This complex of chapels has been extended over the years, and we descended to them all. Each individual part is connected to the others inside an outer wall. Walking around this unique and remote religious sight was rather poignant in a way that makes little sense as an atheist. Or perhaps it was just the lack of apples?
Driving back down from the mountains, we passed the actual processing part of the Melinda Apple Factory. By now, we were all well aware that there were likely no apples to see here – by this time of year, they were all hidden in those airtight caves deep in the mountains. Still, we stopped to watch a rather epic and immersive video on the apple caves while waiting to visit our final landmark, nearby Castle Thun.
Honestly, I’d overindulged a bit on grand architecture during this trip – it happens in Europe sometimes, and Val di Non has one of Italy’s highest concentrations of castles – and thankfully, the castle gods were listening. The English-speaking guide was busy elsewhere, so we got to skip the tour and stroll through the rooms of armour and art self-guided. I quickly retreated to the windswept balcony to take in the far-reaching vistas of my new obsession: apple orchards. Even as an atheist, the Old Testament’s story of temptation was starting to make far more sense.
Is Italy’s Eden one of apples and artificial lakes?
Eager to return to nature, we rounded off our visit to Val di Non at the twin lakes of Coredo and Tavon. This pair of manmade pools form part of the water hydraulics systems in the region – a reminder of how Trentino is green in more ways than one.

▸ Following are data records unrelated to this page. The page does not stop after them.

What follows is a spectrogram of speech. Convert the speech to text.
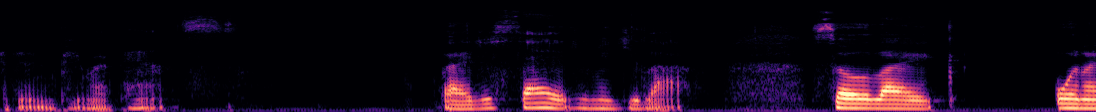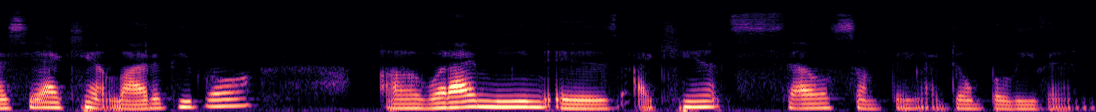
I didn't pee my pants. But I just said it to make you laugh. So like when I say I can't lie to people, uh, what I mean is I can't sell something I don't believe in.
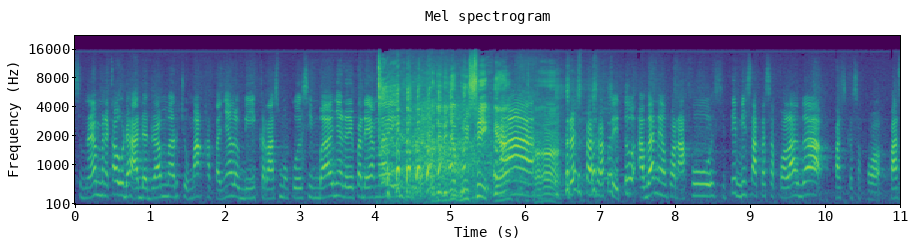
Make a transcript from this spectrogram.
Sebenarnya mereka udah ada drummer, cuma katanya lebih keras mukul simbalnya daripada yang lain. Oh, jadinya berisik ya? Nah, Heeh. terus pas waktu itu abah nelpon aku, Siti bisa ke sekolah gak? Pas ke sekolah, pas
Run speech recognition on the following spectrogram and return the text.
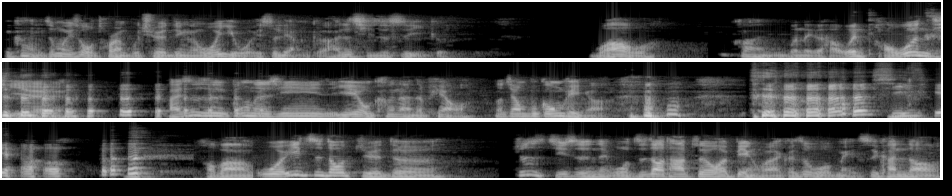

With the snow-capped Dolomites looming beyond and the twinkling turquoise waters topped by people paddling on kayaks, these artificial pool could give the likes of Lake Como a run for its money.
Having only eaten about 27 courses in two days, it was time for my final bites of Trentino goodness, and Strada della Mela e dei Sapori delle Valli di Non e Sole had brought the goodies, quite literally.
Providing picnic baskets of local treats, nearly everything in our reusable boxes was from Val Di Non, and most importantly, waste was minimal. As you’d imagine of an Italian experience picnic, cheeses and cured meats, honey and chunks of freshly baked bread, and wine and local craft beer to wash it all down were all present.
But this is Val di Non. So, resting in the base of the basket was, of course, an apple, apple juice, and apple crisps. I glanced over at Lisa, who I’d learned the day before had an apple allergy – not the best ailment in this part of the world – and I slid my beer over in exchange for her apple offerings.
I don’t think any of us had quite realised just how much apples would define our visit to a region that we’d mistakenly assumed was all saw-toothed, world-famous peaks. But Val di Non’s apples had done a number on us. The shape of this humble fruit would no longer make me think of Steve Jobs but rather of Trentino’s delightful emerald valley of castles, lakes, vineyards and seemingly never-ending orchards.
Lisa tossed me her apple. It echoed a perfect crunch as I sunk my teeth in. Here, where a bite of the fruit is encouraged, not forbidden, I’d found my own Eden.
How to get to Trentino and Val Di Non: The nearest airport to Trentino is Verona airport, where direct buses go to Trento, or trains run from Verona city centre. Once in Trento, you can use local transport to connect to Val Di Non, although a car might make it easier to explore more of Europe’s hidden gems, which dot Trentino’s sixteen different districts.